*Required action*
Your answer must be the data repeated exactly, with no pictures in it.

====== Data listing

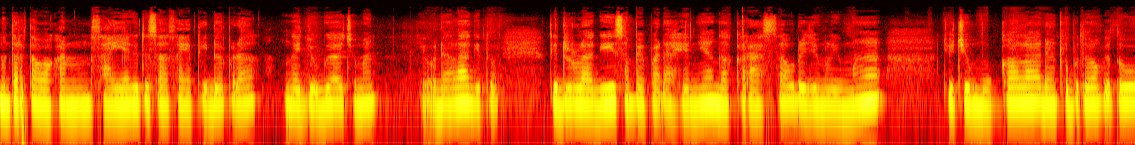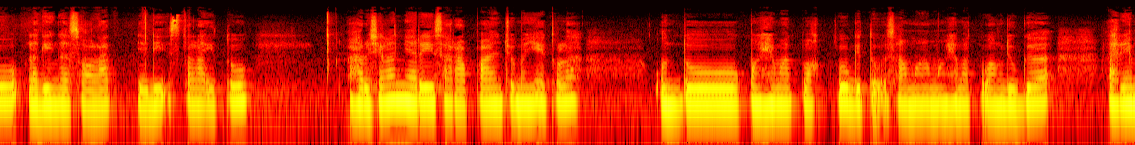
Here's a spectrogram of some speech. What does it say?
mentertawakan saya gitu saat saya tidur. Padahal nggak juga cuman ya udahlah gitu. Tidur lagi sampai pada akhirnya nggak kerasa udah jam 5 cuci muka lah. Dan kebetulan waktu itu lagi nggak sholat. Jadi setelah itu harusnya kan nyari sarapan. Cuma ya itulah untuk menghemat waktu gitu sama menghemat uang juga akhirnya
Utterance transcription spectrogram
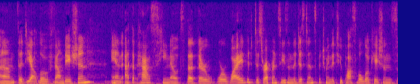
um, the Dyatlov Foundation. And at the pass, he notes that there were wide discrepancies in the distance between the two possible locations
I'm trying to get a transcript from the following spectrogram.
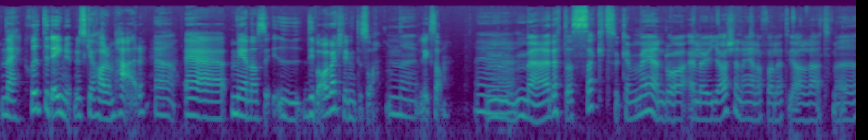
nej skit i dig nu, nu ska jag ha de här. Ja. Eh, Medan i, det var verkligen inte så. Nej. Liksom. Mm, Med detta sagt så kan man ju ändå, eller jag känner i alla fall att jag har lärt mig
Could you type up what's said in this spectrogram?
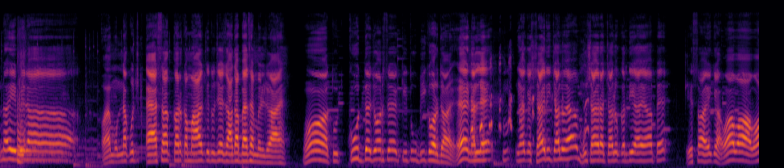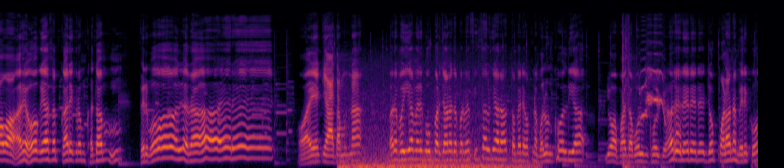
नहीं मिला। और मुन्ना, कुछ ऐसा कर कमाल कि तुझे ज़्यादा पैसे मिल जाए। हाँ तू कूद दे ज़ोर से कि तू बीक और जाए। ए, नल्ले यहाँ के शायरी चालू है, मुशायरा चालू कर दिया है यहाँ पे। ऐसा है क्या? वाह वाह वाह वाह। अरे हो गया, सब कार्यक्रम खत्म। फिर बोल रहा है रे। और ये क्या था मुन्ना? अरे भैया, मेरे को ऊपर जाना था, पर मैं फिसल गया रहा तो मैंने अपना बलून खोल दिया। यो फ़ायदा बलून खोल के। अरे रे रे रे, जो पड़ा ना मेरे को,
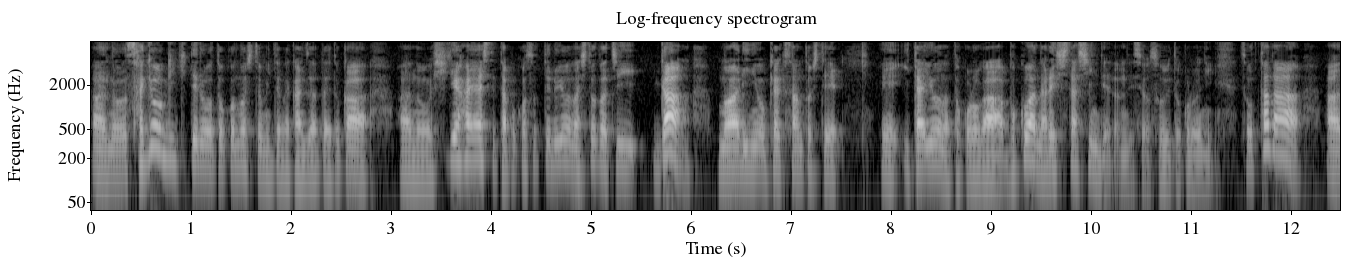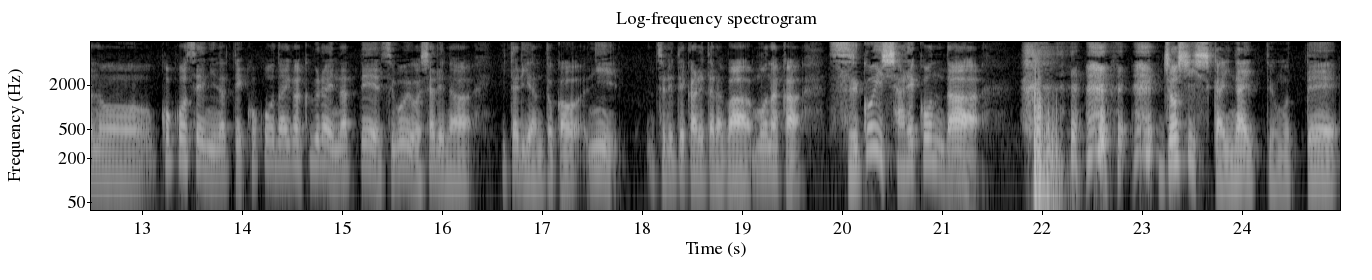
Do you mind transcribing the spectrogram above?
あの作業着着てる男の人みたいな感じだったりとかあのひげ生やしてタバコ吸ってるような人たちが周りにお客さんとして、えいたようなところが僕は慣れ親しんでたんですよそういうところに。そうただあの高校生になって高校大学ぐらいになってすごいおしゃれなイタリアンとかに連れてかれたらばもうなんかすごいしゃれ込んだ 女子しかいないって思って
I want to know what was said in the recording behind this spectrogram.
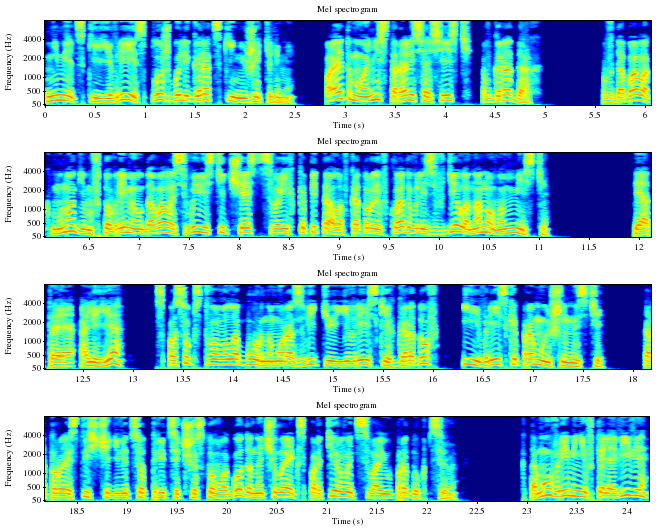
Немецкие евреи сплошь были городскими жителями, поэтому они старались осесть в городах. Вдобавок, многим в то время удавалось вывести часть своих капиталов, которые вкладывались в дело на новом месте. Пятая алия способствовала бурному развитию еврейских городов и еврейской промышленности, которая с 1936 года начала экспортировать свою продукцию. К тому времени в Тель-Авиве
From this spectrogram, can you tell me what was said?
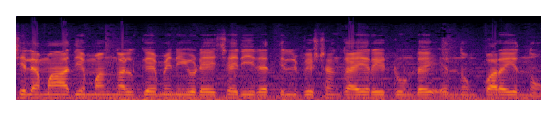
ചില മാധ്യമങ്ങൾ ഗമിനിയുടെ ശരീരത്തിൽ വിഷം കയറിയിട്ടുണ്ട് എന്നും പറയുന്നു.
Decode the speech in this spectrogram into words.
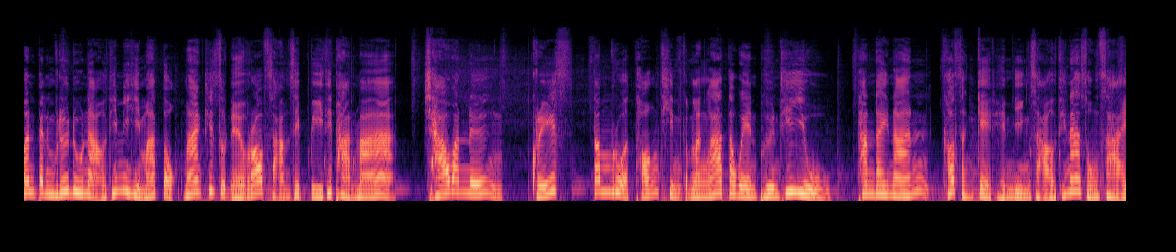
มันเป็นฤดูหนาวที่มีหิมะตกมากที่สุดในรอบ 30 ปีที่ผ่านมา เช้าวันหนึ่งคริสตำรวจท้องถิ่นกำลังลาดตระเวนพื้นที่อยู่ ทันใดนั้นเขาสังเกตเห็นหญิงสาวที่น่าสงสัย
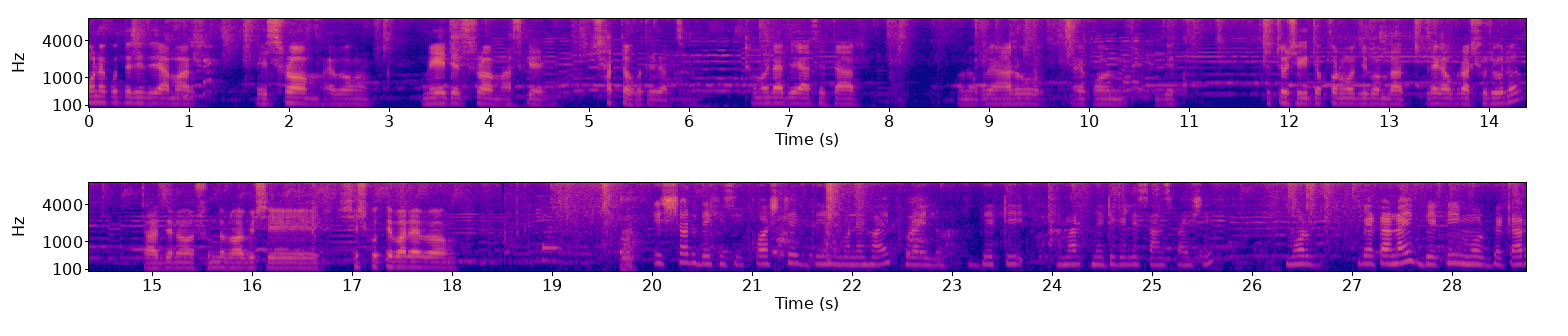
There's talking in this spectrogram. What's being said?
মনে করতেছি যে আমার এই শ্রম এবং মেয়েদের শ্রম আজকে সার্থক হতে যাচ্ছে। সময়টা যে আছে তার মনে করে আরও এখন যে উচ্চশিক্ষিত কর্মজীবন বা লেখাপড়া শুরু হলো, তা যেন সুন্দরভাবে সে শেষ করতে পারে এবং ঈশ্বর দেখেছি কষ্টের দিন মনে হয় ফুরাইলো। বেটি আমার মেডিকেলে চান্স পাইছে। মোর বেটা নাই বেটি মোর বেটার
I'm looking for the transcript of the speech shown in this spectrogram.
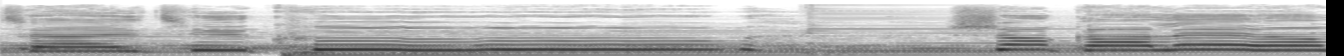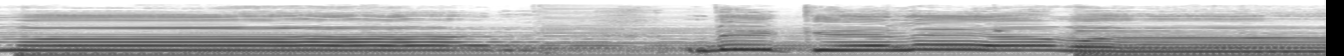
চাইছি খুব। সকালে আমার বিকেলে আমার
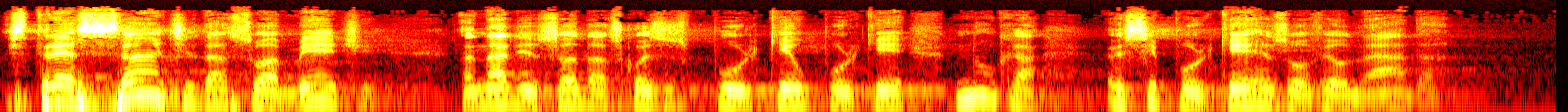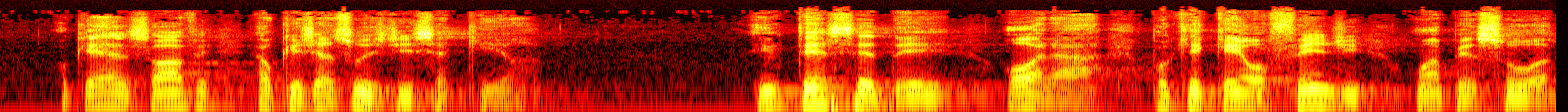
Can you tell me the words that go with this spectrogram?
estressante da sua mente, analisando as coisas, porquê, o porquê. Nunca esse porquê resolveu nada. O que resolve é o que Jesus disse aqui, ó. Interceder, orar, porque quem ofende uma pessoa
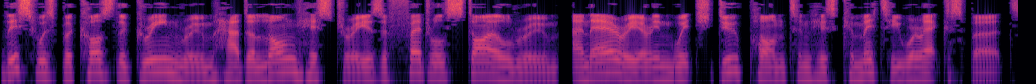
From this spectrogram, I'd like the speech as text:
This was because the Green Room had a long history as a federal-style room, an area in which DuPont and his committee were experts.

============

*Solution to this exercise*
Here's a spectrogram of some speech. What does it say?
mentertawakan saya gitu saat saya tidur. Padahal nggak juga cuman ya udahlah gitu. Tidur lagi sampai pada akhirnya nggak kerasa udah jam 5 cuci muka lah. Dan kebetulan waktu itu lagi nggak sholat. Jadi setelah itu harusnya kan nyari sarapan. Cuma ya itulah untuk menghemat waktu gitu sama menghemat uang juga akhirnya
Utterance transcription spectrogram
um, the Dyatlov Foundation. And at the pass, he notes that there were wide discrepancies in the distance between the two possible locations
I'm trying to get a transcript from the following spectrogram.
nej skit i dig nu, nu ska jag ha de här. Ja. Eh, Medan i, det var verkligen inte så. Nej. Liksom. Mm, Med detta sagt så kan man ju ändå, eller jag känner i alla fall att jag har lärt mig
Could you type up what's said in this spectrogram?
नहीं मिला। और मुन्ना, कुछ ऐसा कर कमाल कि तुझे ज़्यादा पैसे मिल जाए। हाँ तू कूद दे ज़ोर से कि तू बीक और जाए। ए, नल्ले यहाँ के शायरी चालू है, मुशायरा चालू कर दिया है यहाँ पे। ऐसा है क्या? वाह वाह वाह वाह। अरे हो गया, सब कार्यक्रम खत्म। फिर बोल रहा है रे। और ये क्या था मुन्ना? अरे भैया, मेरे को ऊपर जाना था, पर मैं फिसल गया रहा तो मैंने अपना बलून खोल दिया। यो फ़ायदा बलून खोल के। अरे रे रे रे, जो पड़ा ना मेरे को,
Do you mind transcribing the spectrogram above?
あの作業着着てる男の人みたいな感じだったりとかあのひげ生やしてタバコ吸ってるような人たちが周りにお客さんとして、えいたようなところが僕は慣れ親しんでたんですよそういうところに。そうただあの高校生になって高校大学ぐらいになってすごいおしゃれなイタリアンとかに連れてかれたらばもうなんかすごいしゃれ込んだ 女子しかいないって思って
I want to know what was said in the recording behind this spectrogram.
Немецкие евреи сплошь были городскими жителями, поэтому они старались осесть в городах. Вдобавок, многим в то время удавалось вывести часть своих капиталов, которые вкладывались в дело на новом месте. Пятая алия способствовала бурному развитию еврейских городов и еврейской промышленности, которая с 1936 года начала экспортировать свою продукцию. К тому времени в Тель-Авиве
From this spectrogram, can you tell me what was said?
ചില മാധ്യമങ്ങൾ ഗമിനിയുടെ ശരീരത്തിൽ വിഷം കയറിയിട്ടുണ്ട് എന്നും പറയുന്നു.
Decode the speech in this spectrogram into words.
มันเป็นฤดูหนาวที่มีหิมะตกมากที่สุดในรอบ 30 ปีที่ผ่านมา เช้าวันหนึ่งคริสตำรวจท้องถิ่นกำลังลาดตระเวนพื้นที่อยู่ ทันใดนั้นเขาสังเกตเห็นหญิงสาวที่น่าสงสัย
There's talking in this spectrogram. What's being said?
মনে করতেছি যে আমার এই শ্রম এবং মেয়েদের শ্রম আজকে সার্থক হতে যাচ্ছে। সময়টা যে আছে তার মনে করে আরও এখন যে উচ্চশিক্ষিত কর্মজীবন বা লেখাপড়া শুরু হলো, তা যেন সুন্দরভাবে সে শেষ করতে পারে এবং ঈশ্বর দেখেছি কষ্টের দিন মনে হয় ফুরাইলো। বেটি আমার মেডিকেলে চান্স পাইছে। মোর বেটা নাই বেটি মোর বেটার
I'm looking for the transcript of the speech shown in this spectrogram.
চাইছি খুব। সকালে আমার বিকেলে আমার
Can you tell me the words that go with this spectrogram?
estressante da sua mente, analisando as coisas, porquê, o porquê. Nunca esse porquê resolveu nada. O que resolve é o que Jesus disse aqui, ó. Interceder, orar, porque quem ofende uma pessoa
From this spectrogram, I'd like the speech as text:
This was because the Green Room had a long history as a federal-style room, an area in which DuPont and his committee were experts.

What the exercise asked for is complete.